It may be that one needs to act out of the box, in particular involve PoW or VDF to help resolve the deadlock, as I suggest here

Essentially I am suggesting to use a VDF to introduce a new proposer if finalization gets stuck. The proposer can affect things if things are not stuck, since VDF time can be made larger than a typical finalization time.

As far a the block proposal uniqueness is concerned, it can be easily addressed by having a proposal signed by a 2 t + 1 signature of a committee. It is an easy fix which would make ETH2 work much better.

To summarize, I do not have exact proof for what I am stating, but the argument seems pretty strong to me.

Another direction for thinking is how realistic the attacks are. It may be that some of them become impractical when the system grows because computational requirements on the attacker grow fast. Essentially keeping a system in unstable equlibrium requires lots of effort.

It may be that one can do faster binary consensus under the assumption that computational resources of the attacker are finite. It is a really interesting direction of research IMO.

@jneu This is very interesting work, and agreed with @kladkogex that these type of timing attacks apply beyond Eth2 to most PoS I’ve seen.

Beyond halting the protocol, or preventing any finalization, wouldn’t there be the added issue of growing adversarial power.

Namely, this attack could be run recursively, splitting the “left” and “right” votes into “left-left”, “left-right”, “right-left” and “right-right” in a later epoch, and so on. In each of these sub-forks, the power needed to reliably “sway” the vote decreases given honest power is split across each of these forks. Accordingly, this could allow a relatively small adversary not just to delay finality, but to control vote outcomes in the chain when they choose to end the recursion.

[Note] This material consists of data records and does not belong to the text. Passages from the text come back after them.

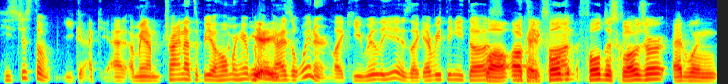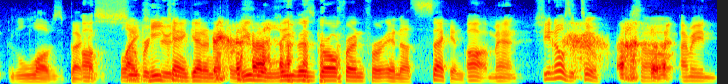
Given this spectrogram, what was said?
he's just a. You, I, I mean, I'm trying not to be a homer here, but Yeah, the guy's a winner. Like he really is. Like everything he does. well, okay. Full on. full disclosure: Edwin loves Beckham. Oh, like he cutie. can't get enough. of her. He will leave his girlfriend for in a second. Oh man, she knows it too. So I mean,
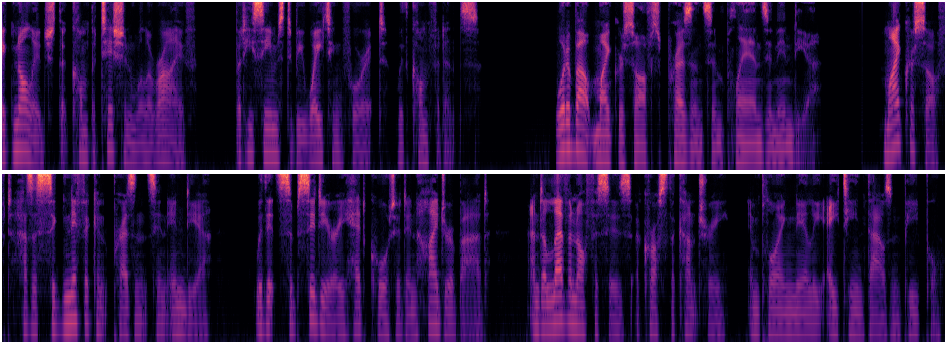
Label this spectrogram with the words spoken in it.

Could you elaborate on this “amplification via recursion” idea? Our attack succeeds for any adversarial fraction \beta>0, as long as n and C are such that the adversarial \beta-fraction of each committee (committees are of size n/C) in an epoch amounts to \geq 6 adversarial validators. So six adversarial validators per slot are enough to sway (any number of) honest validators between two options in perpetuity.

I don’t see how finalization makes proving liveness harder. It’s fairly easy to prove that a finalizing consensus algo is live if most participants are building on top of the same blocks, and “most participants are building on top of the same blocks” is exactly the property you get if the chain is live. So proving liveness of the non-finalizing component is sufficient to prove liveness of the finalizing component.

Hi @jneu. Sorry for the lag.

I guess my question, is could you do it with fewer than 6 adversarial validators: in the case where a tie can be maintained by the adversary for a bit. Could you run the attack within each of your “left” and “right” validator constituencies again by waiting for an “opportune” epoch there and once more splitting the validators. Each time this is done, the likelihood that a given epoch will be opportune increases given the fact that the honest fraction of each constituency decreases.

Did that make sense?

It depends on how you define liveliness. Is something live if it does not finalize?

Having said this, it it seems like getting bad actors in PoS networks seems to be realistic (I mean that the worst thing people do is inactivity).